Here is the stored webcast. I found the idea that our neighbor to the North has some interesting ideas and experiences that we could learn from was quite interesting. The discussion afterwards was also very stimulating.. and the ideas thrown around about possible application to our US federal lands.
Thanks much to the folks at Oregon State University for thinking to webcast and store the webcast for all of us out here around the country who are interested!
Here is the website of the British Columbia Community Forestry Association.
I’m hoping that viewing the video will start some discussion.
Here is what struck me.
The simplicity of thinking it’s a good thing to have local jobs. There wasn’t a thought that if trees are going to be removed from the woods, that people from other countries or areas of Canada could be imported to do the task more cheaply and that cheapness to do the action is the most important criterion. Taking each community as it exists, its own proclivities and needs, and working with that to make use of local resources for the benefit of the community who lives there. It seems so simple and fundamental. And it’s still federal land.
I was only mildly surprised when they mentioned that many more women were involved in the community forestry movement than the rest of the forestry enterprise. Thanks to the difficulty getting free scholarly papers, I was unable to do a complete read of some papers, but it appears that in the literature, women are sometimes shown to prefer a more collaborative style of problem solving. I think that there is an excellent opportunity for further study by some graduate student (s) at UBC or elsewhere.
I also thought it was interesting that District Ranger at Sweet Home, Cindy Glick, talked knowledgeably about the poverty in her community, and also seemed to look on the life of the community, and its relation with the forest, as a whole. She seemed like the kind of Ranger I would want to have around.
But that’s just my take. Please watch the video yourself and tell us what you think.
Given the discussion at OSU yesterday about what Canada is doing with community forests ( i missed the end of the discussion on stewardship contracting due to other commitments) I thought this was interesting..maybe we could learn some things from the experience of our norther neighbor, and break the Secure Rural Schools “logjam” (so to speak)?
Here’s the link and below is an excerpt. Thanks to an alert reader for catching this!
Baucus and Wyden Pledge to Extend Secure Rural Schools Program
Friday, February 15, 2013
Washington, D.C.— Senator Max Baucus (D-MT) and Senator Ron Wyden (D-OR) pledged on Friday to extend the Secure Rural Schools program for at least another year, buying time to craft a long-term solution for rural communities.
Baucus, who chairs the powerful Senate Finance Committee, has strongly supported the program in the past, and said he will again work to ensure the lifeline for resource-dependent communities does not disappear.
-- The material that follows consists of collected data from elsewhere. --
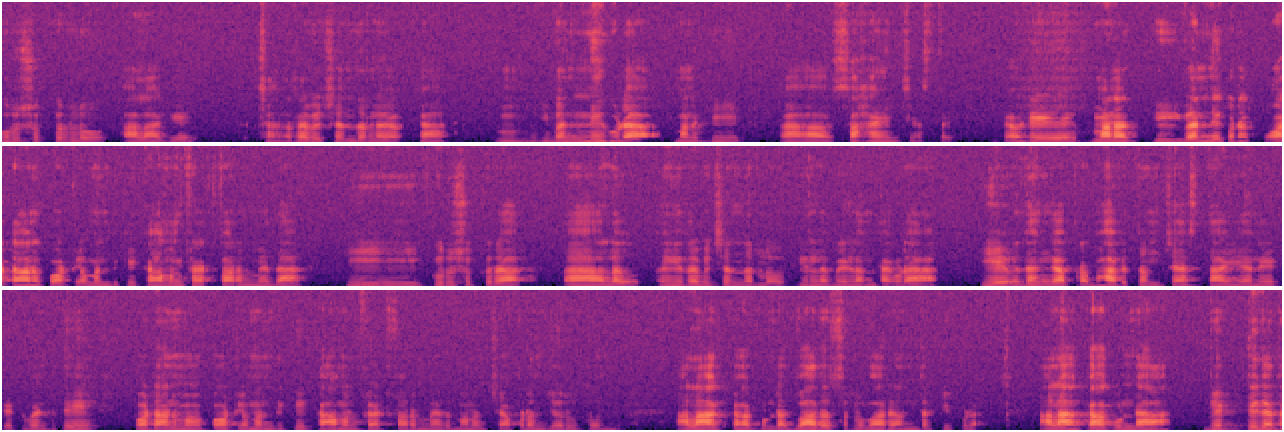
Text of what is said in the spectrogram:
గురు శుక్రులు అలాగే చ- రవిచంద్రుల యొక్క ఇవన్నీ కూడా మనకి సహాయం చేస్తాయి. కాబట్టి మన ఇవన్నీ కూడా కోటాను కోట్ల మందికి కామన్ ప్లాట్ఫారం మీద ఈ గురు శుక్రలు ఈ రవిచంద్రులు వీళ్ళ వీళ్ళంతా కూడా ఏ విధంగా ప్రభావితం చేస్తాయి అనేటటువంటిది కోటాను కోట్ల మందికి కామన్ ప్లాట్ఫారం మీద మనం చెప్పడం జరుగుతుంది. అలా కాకుండా ద్వాదశుల వారి అందరికీ కూడా. అలా కాకుండా వ్యక్తిగత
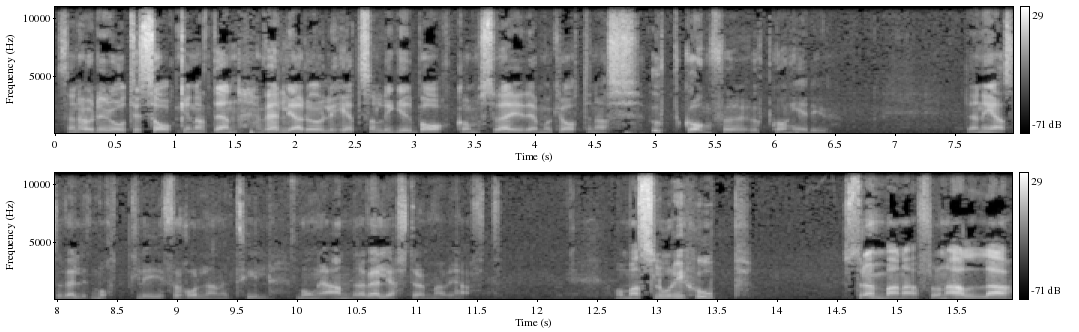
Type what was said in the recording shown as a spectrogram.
Sen hör det då till saken att den väljarrörlighet som ligger bakom Sverigedemokraternas uppgång, för uppgång är det ju, den är alltså väldigt måttlig i förhållande till många andra väljarströmmar vi haft. Om man slår ihop strömmarna från alla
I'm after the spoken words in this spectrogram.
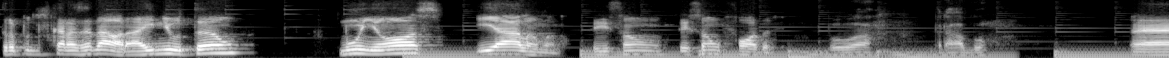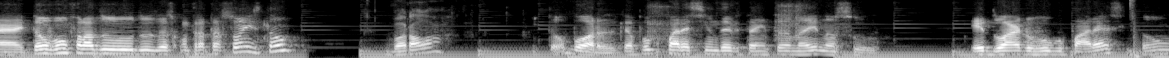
trampo dos caras é da hora. Aí, Nilton, Munhoz e Alan, mano. Vocês são, vocês são foda. Boa, brabo. É, então vamos falar do, do- das contratações, então? Bora lá. Então bora. Daqui a pouco o Parecinho deve estar entrando aí, nosso Eduardo Hugo Parece, então.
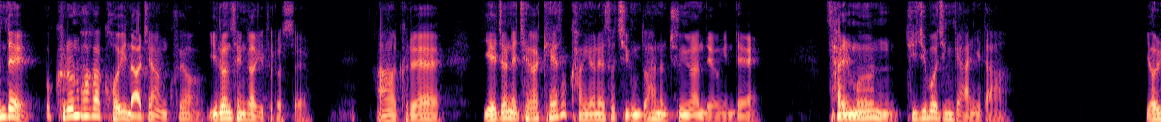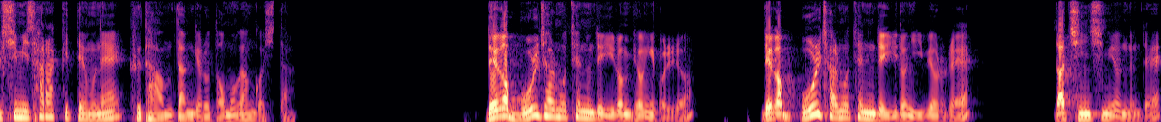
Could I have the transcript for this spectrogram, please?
근데 뭐 그런 화가 거의 나지 않고요. 이런 생각이 들었어요. 아, 그래. 예전에 제가 계속 강연해서 지금도 하는 중요한 내용인데 삶은 뒤집어진 게 아니다. 열심히 살았기 때문에 그 다음 단계로 넘어간 것이다. 내가 뭘 잘못했는데 이런 병이 걸려? 내가 뭘 잘못했는데 이런 이별을 해? 나 진심이었는데?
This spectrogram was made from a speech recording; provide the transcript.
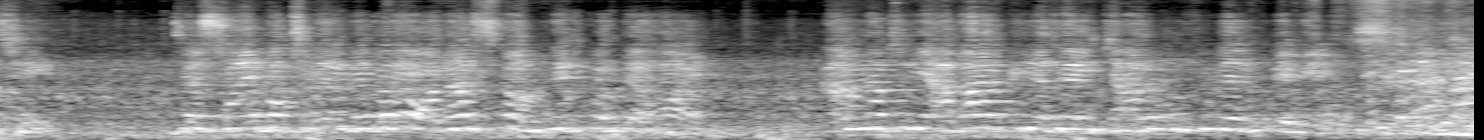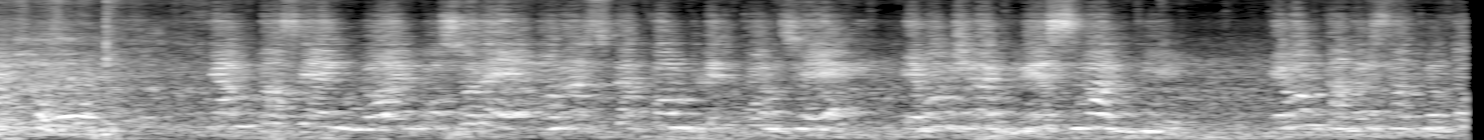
আছে যে ছয় বছরের ভেতরে অনার্স কমপ্লিট করতে হয়। আমরা যদি আবার ফিরে যাই চারণ ফুলের প্রেমে। ক্যাম্পাসে নয় বছরে অনার্সটা কমপ্লিট করছে এবং সেটা গ্রেস মার্ক দিয়ে। এবং তাদের ছাত্র তো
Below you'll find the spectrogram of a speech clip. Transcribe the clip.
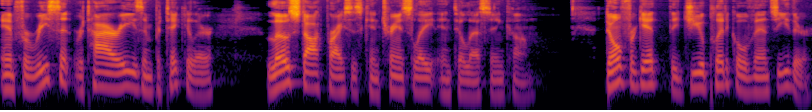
And for recent retirees in particular, low stock prices can translate into less income. Don't forget the geopolitical events either.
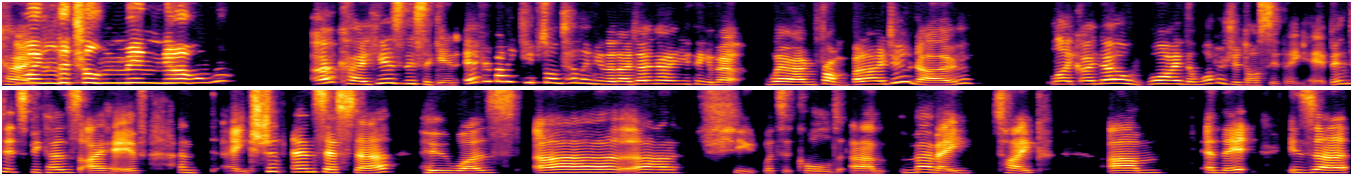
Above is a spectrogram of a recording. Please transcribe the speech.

“These investments are the lifeline that keeps teachers in the classroom, lights on at the road department and emergency crews on the job in Montana counties,” Baucus said. “And they are rightfully due to rural counties that are home to large areas of federal lands. Now is not the time to pull the rug out from under them.”
Wyden, who chairs the Energy and Natural Resources Committee, has worked for years to provide stability to rural Oregon communities, and authored the original Secure Rural Schools and County Self-Determination Act in 2000.
“Maintaining the federal government’s historic obligation to rural Oregon and to rural America has always been my top legislative priority,” Wyden said. “As the chairman of the Energy and Natural Resources Committee, I plan to throw my weight behind an extension of this program, to make sure rural counties are not left in the lurch.”
UPDATE: I reposted this as the webcast is today at 12 Pacific 1 MT.
Thanks to Oregon State University for putting this on and especially the webcast for us in the Disjunct Forest Policy Wonk Collective. February 18th. Here’s the link.